You’ve heard the expression “watch what you eat.” There are a couple ways to track your food. I use the free app, My Fitness Pal. If you have a Fitbit or similar device, the app should allow for diet tracking as well. I’ve met people who just write down everything they eat; this way they don’t get too caught up on the numbers. I’ve also met people who take a picture of everything they eat in a day, then post it online for accountability.

6) Make Your Cheats Small

I think that you have to make room somewhere in your diet for the unhealthy things you’ve come to love. Denying myself makes me more likely to binge. I don’t recommend a full cheat day, but at least one cheat meal or treat in a week isn’t going to kill your progress. That is, as long as you don’t go overboard. Some people take cheat meal to mean they can eat whatever you want. You still have to exercise some self-control. If you buy a candy bar, don’t buy the King size bar. If you miss those frappucinos, order a tall and maybe skip the whip. I’ve found that over time there are fewer junk foods that I like to eat anymore.

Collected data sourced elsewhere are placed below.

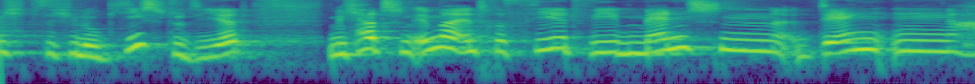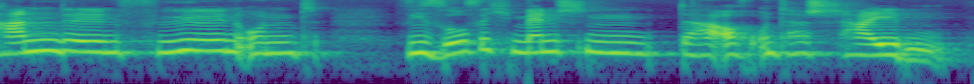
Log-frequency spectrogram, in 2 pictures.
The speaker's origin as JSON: {"language": "German", "area": "Ostwestfalen-Lippe", "region": "North Rhine-Westphalia", "country": "Germany", "also_born_or_lived": "Bochum / Mainz", "moved": "as an adult", "said": "ich komme aus dem Norden von NRW, Ostwestfalen-Lippe, um genau zu sein"}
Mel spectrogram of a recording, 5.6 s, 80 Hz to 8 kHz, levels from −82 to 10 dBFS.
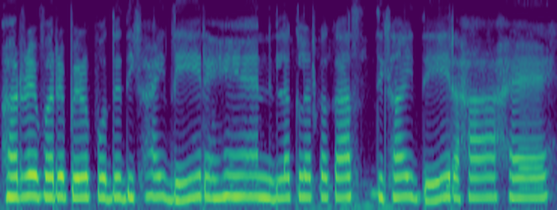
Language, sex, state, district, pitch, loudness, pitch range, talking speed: Hindi, female, Jharkhand, Palamu, 275 Hz, -14 LUFS, 270-280 Hz, 170 wpm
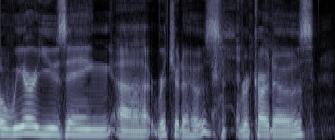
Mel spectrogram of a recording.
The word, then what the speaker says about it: Richardo's: And it is, I don't know if this is pronounced Ricardo's or Richardo's. I'm assuming it's Ricardo's. – I think so. – But Ricardo doesn't usually have an H in it, does it? – It's Richard O's.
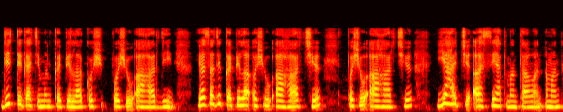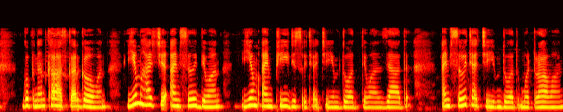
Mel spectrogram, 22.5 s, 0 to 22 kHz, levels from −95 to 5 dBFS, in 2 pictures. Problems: none marked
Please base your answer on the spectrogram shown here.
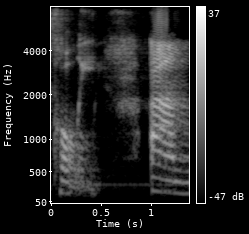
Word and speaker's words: Coli: my name is Kohli it is spelled like e.coli but it's pronounced Kohli people get that wrong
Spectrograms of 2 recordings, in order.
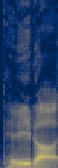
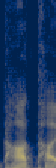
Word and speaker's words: data: 그리고 이제 발음이 데이터, 데이라 이건 미국식 발음이고 호주 쪽 사람들은 보통 다타 이렇게도 많이 읽어요.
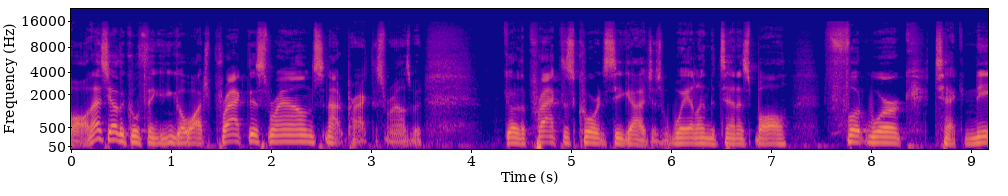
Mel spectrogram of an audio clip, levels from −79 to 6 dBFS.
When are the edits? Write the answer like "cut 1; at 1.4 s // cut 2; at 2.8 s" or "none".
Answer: none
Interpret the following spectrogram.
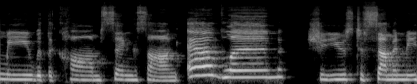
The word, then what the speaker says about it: Evelyn: with the calm sing-song, "Evelyn!" She used to summon me to supper every night, the first syllable accented and extended before dropping into a short, lower-toned chirrup at the end, a secret call between hen and chick.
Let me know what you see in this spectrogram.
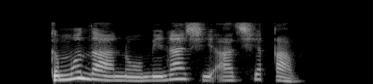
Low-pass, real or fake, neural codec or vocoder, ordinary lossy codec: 7.2 kHz; real; none; AAC, 48 kbps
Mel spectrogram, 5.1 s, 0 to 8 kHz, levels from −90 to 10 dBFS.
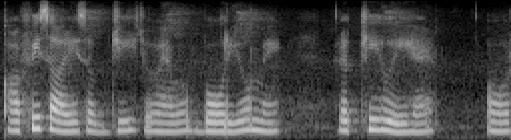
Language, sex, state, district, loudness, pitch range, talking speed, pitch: Hindi, female, Himachal Pradesh, Shimla, -18 LUFS, 195-210 Hz, 130 wpm, 200 Hz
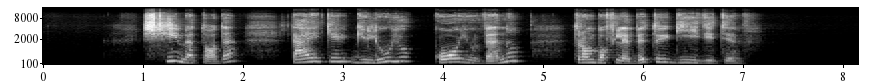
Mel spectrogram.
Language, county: Lithuanian, Vilnius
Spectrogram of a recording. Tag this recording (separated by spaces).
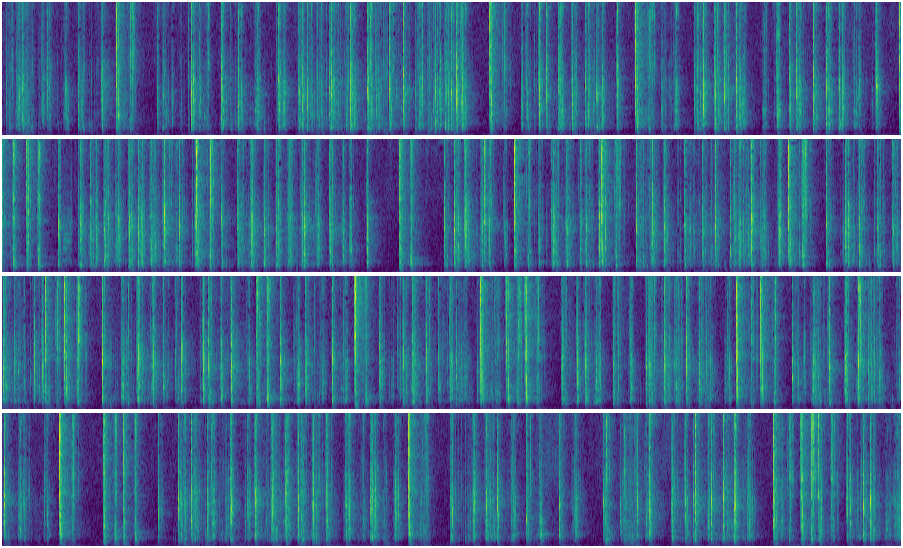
Keyboard Typing computer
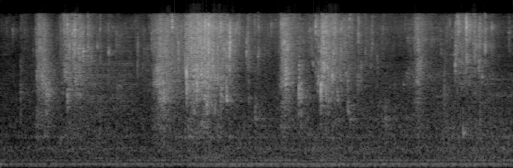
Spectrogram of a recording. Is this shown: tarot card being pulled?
no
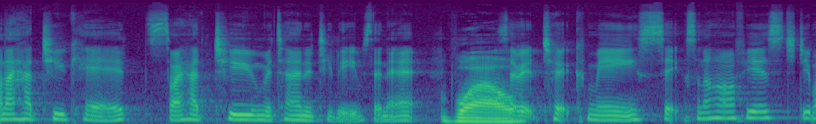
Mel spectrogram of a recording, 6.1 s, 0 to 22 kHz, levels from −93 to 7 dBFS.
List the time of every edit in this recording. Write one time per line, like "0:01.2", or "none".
none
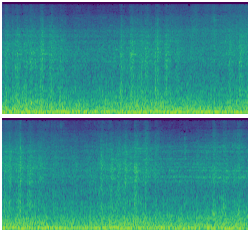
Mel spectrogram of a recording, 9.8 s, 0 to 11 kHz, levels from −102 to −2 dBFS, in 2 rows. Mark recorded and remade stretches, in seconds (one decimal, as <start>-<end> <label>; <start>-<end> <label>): 0.0-6.6 recorded; 6.6-7.1 remade; 7.1-9.8 recorded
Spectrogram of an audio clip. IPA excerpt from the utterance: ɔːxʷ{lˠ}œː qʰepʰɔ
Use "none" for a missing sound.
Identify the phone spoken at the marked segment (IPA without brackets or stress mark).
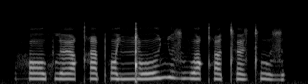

7) Walk 30 min. Every Day

Walking is a seriously underestimated form of exercise. I first began losing weight with a brisk walk after work. Though it isn’t as intense for me anymore, it is excellent for your heart and for weight loss. Work your way up to 30 minutes if you don’t feel ready. Start with 10 minutes. Walk at a pace that allows you to talk, but not to sing.

8) Beware of “Health” Foods

While reading the news the other day, I came across this article listing the 100 Unhealthiest Foods of 2018. The list includes the obvious choices: candies, fast food, chips, etc. Shockingly, it also includes items from Weight Watchers, Special K, Power Bar, and Muscle Milk. I stopped eating many protein bars including Power Bars, Balance Bars, Cliff Bars, and Think Thin once I read the label and realized how much sugar they have in them. Even natural peanut butter was listed. Marketing is not always honest. Read the labels and get to know the nutritional content of the food you eat every day.

9) Don’t Change Everything at Once

It’s great that you want to make changes, but if you get carried away, you’re less likely to keep your resolutions. Start small. Cut out soda, then once you’ve kicked the habit, cut out candy. If you work somewhere you need to take the stairs, take a few flights or take them once to start.

10) Eat at Home

I swear one of the reasons I lost so much weight is that I could eat at home. When I cook for myself, I eat smaller portions with less salt and sugar. I often eat more protein and vegetables, instead of packaged foods high in fat and salt. I don’t buy candy and cookies and other junk, so when I eat at home there’s less temptation.

Losing weight isn’t easy, but I hope even small changes like these will help you on the journey. Have you made a resolution to lose weight? Have you already lost weight? Share your tips on getting and staying healthy! Even better, share a healthy recipe!